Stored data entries
------------------------------------------------------------
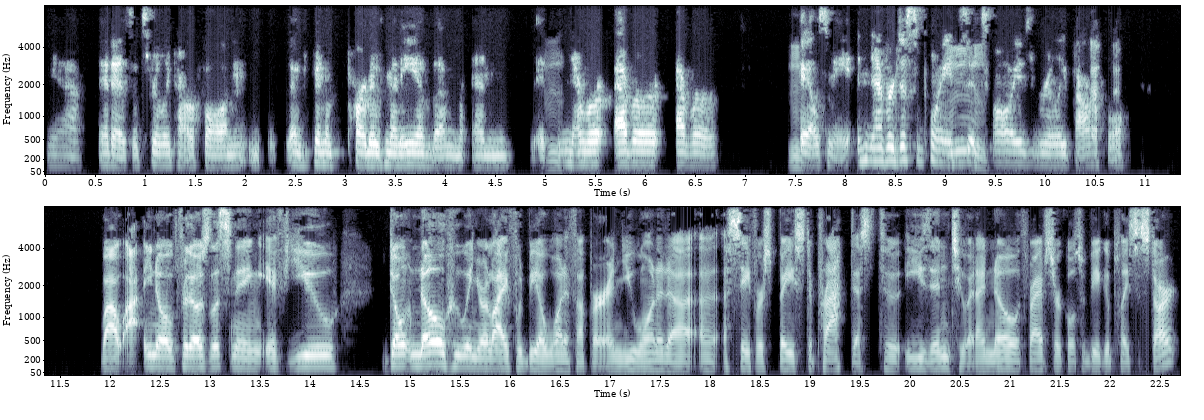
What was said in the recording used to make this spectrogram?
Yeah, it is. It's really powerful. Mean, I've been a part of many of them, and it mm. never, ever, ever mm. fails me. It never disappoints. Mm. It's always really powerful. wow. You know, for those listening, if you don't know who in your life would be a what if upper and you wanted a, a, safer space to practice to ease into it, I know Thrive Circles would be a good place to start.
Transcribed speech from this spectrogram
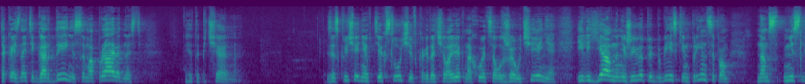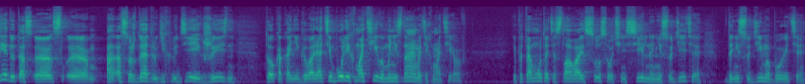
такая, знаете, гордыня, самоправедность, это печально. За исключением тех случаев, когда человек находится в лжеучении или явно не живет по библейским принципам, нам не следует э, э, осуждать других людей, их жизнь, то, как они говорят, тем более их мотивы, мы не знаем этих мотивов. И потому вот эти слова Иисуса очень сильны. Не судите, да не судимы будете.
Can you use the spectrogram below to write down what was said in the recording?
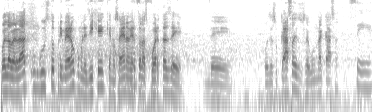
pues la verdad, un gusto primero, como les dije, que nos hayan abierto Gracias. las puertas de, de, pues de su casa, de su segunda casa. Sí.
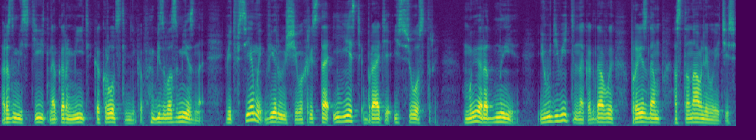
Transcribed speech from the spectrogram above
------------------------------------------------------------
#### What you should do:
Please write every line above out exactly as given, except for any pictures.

#### Task response:
What was said in the recording used to make this spectrogram?
Yeah, it is. It's really powerful. Mean, I've been a part of many of them, and it mm. never, ever, ever mm. fails me. It never disappoints. Mm. It's always really powerful. wow. You know, for those listening, if you don't know who in your life would be a what if upper and you wanted a, a, safer space to practice to ease into it, I know Thrive Circles would be a good place to start.
Transcribed speech from this spectrogram
такая, знаете, гордыня, самоправедность, это печально. За исключением тех случаев, когда человек находится в лжеучении или явно не живет по библейским принципам, нам не следует э, э, осуждать других людей, их жизнь, то, как они говорят, тем более их мотивы, мы не знаем этих мотивов. И потому вот эти слова Иисуса очень сильны. Не судите, да не судимы будете.
Can you use the spectrogram below to write down what was said in the recording?
pues la verdad, un gusto primero, como les dije, que nos hayan abierto Gracias. las puertas de, de, pues de su casa, de su segunda casa. Sí.
Transcribed speech from the spectrogram above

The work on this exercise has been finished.